> _PROVIDED RECORDS_:
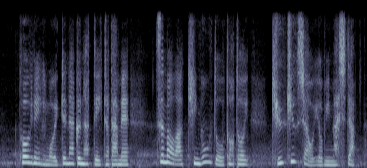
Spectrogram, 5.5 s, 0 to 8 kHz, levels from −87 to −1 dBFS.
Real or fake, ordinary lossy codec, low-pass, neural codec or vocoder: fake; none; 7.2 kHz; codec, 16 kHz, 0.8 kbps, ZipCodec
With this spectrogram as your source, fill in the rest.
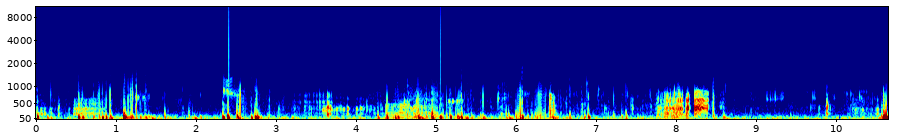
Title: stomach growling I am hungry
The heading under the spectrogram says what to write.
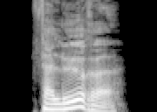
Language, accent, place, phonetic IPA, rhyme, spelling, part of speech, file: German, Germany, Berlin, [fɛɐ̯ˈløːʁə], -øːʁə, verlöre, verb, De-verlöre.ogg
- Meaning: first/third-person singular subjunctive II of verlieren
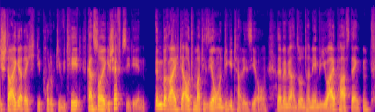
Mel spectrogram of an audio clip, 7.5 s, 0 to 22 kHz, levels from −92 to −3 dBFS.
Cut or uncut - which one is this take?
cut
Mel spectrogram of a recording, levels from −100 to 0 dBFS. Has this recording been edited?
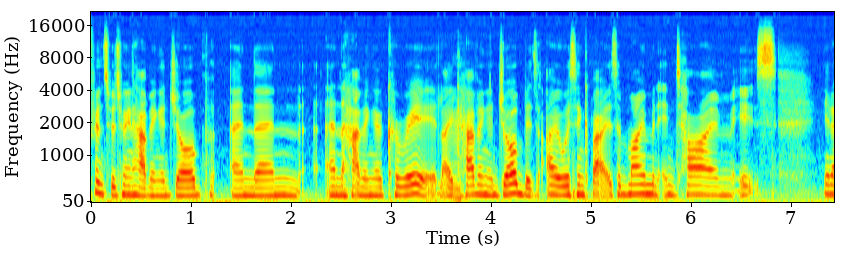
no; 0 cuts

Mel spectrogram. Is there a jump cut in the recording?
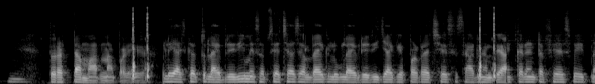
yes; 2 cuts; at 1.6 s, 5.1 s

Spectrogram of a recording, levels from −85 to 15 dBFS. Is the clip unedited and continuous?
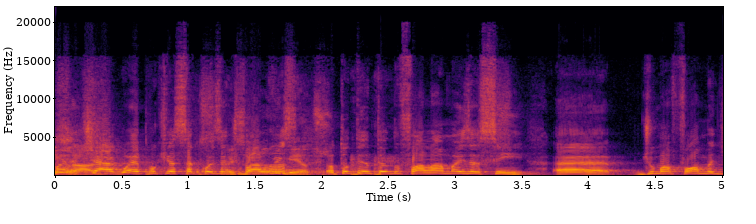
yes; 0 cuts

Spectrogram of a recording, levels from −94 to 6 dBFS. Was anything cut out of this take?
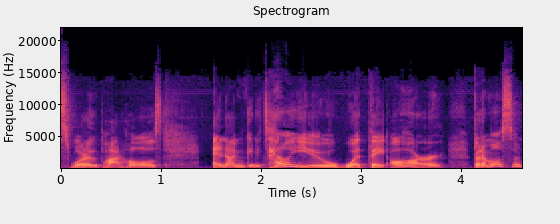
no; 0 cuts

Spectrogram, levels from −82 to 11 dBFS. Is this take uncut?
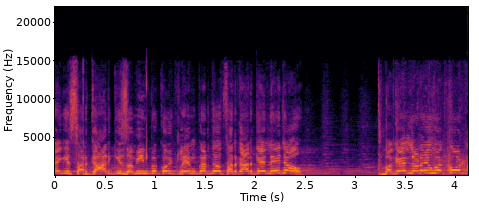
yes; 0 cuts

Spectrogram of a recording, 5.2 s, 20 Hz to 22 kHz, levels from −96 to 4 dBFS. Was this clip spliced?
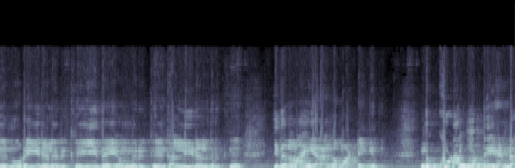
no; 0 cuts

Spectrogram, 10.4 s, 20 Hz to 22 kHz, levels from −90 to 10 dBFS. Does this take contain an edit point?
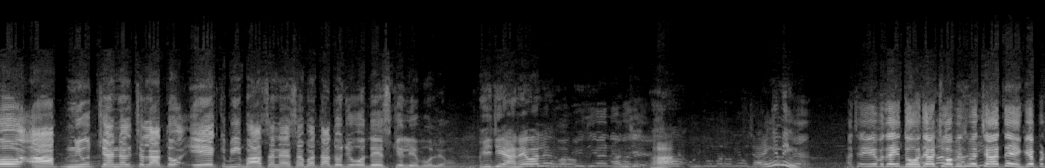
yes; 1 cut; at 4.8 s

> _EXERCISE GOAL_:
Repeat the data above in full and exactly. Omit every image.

> _ANSWER AREA_:
Spectrogram, 5.5 s, 0 to 8 kHz, levels from −87 to −1 dBFS.
Real or fake, ordinary lossy codec, low-pass, neural codec or vocoder: fake; none; 7.2 kHz; codec, 16 kHz, 0.8 kbps, ZipCodec
With this spectrogram as your source, fill in the rest.
Title: stomach growling I am hungry
The heading under the spectrogram says what to write.
Language, accent, place, phonetic IPA, rhyme, spelling, part of speech, file: German, Germany, Berlin, [fɛɐ̯ˈløːʁə], -øːʁə, verlöre, verb, De-verlöre.ogg
- Meaning: first/third-person singular subjunctive II of verlieren
Mel spectrogram of an audio clip, 7.5 s, 0 to 22 kHz, levels from −92 to −3 dBFS.
Cut or uncut - which one is this take?
cut
Mel spectrogram of a recording, levels from −100 to 0 dBFS. Has this recording been edited?
no; 0 cuts

Mel spectrogram. Is there a jump cut in the recording?
yes; 2 cuts; at 1.6 s, 5.1 s

Spectrogram of a recording, levels from −85 to 15 dBFS. Is the clip unedited and continuous?
yes; 0 cuts

Spectrogram of a recording, levels from −94 to 6 dBFS. Was anything cut out of this take?
no; 0 cuts

Spectrogram, levels from −82 to 11 dBFS. Is this take uncut?
yes; 0 cuts

Spectrogram of a recording, 5.2 s, 20 Hz to 22 kHz, levels from −96 to 4 dBFS. Was this clip spliced?
no; 0 cuts

Spectrogram, 10.4 s, 20 Hz to 22 kHz, levels from −90 to 10 dBFS. Does this take contain an edit point?
yes; 1 cut; at 4.8 s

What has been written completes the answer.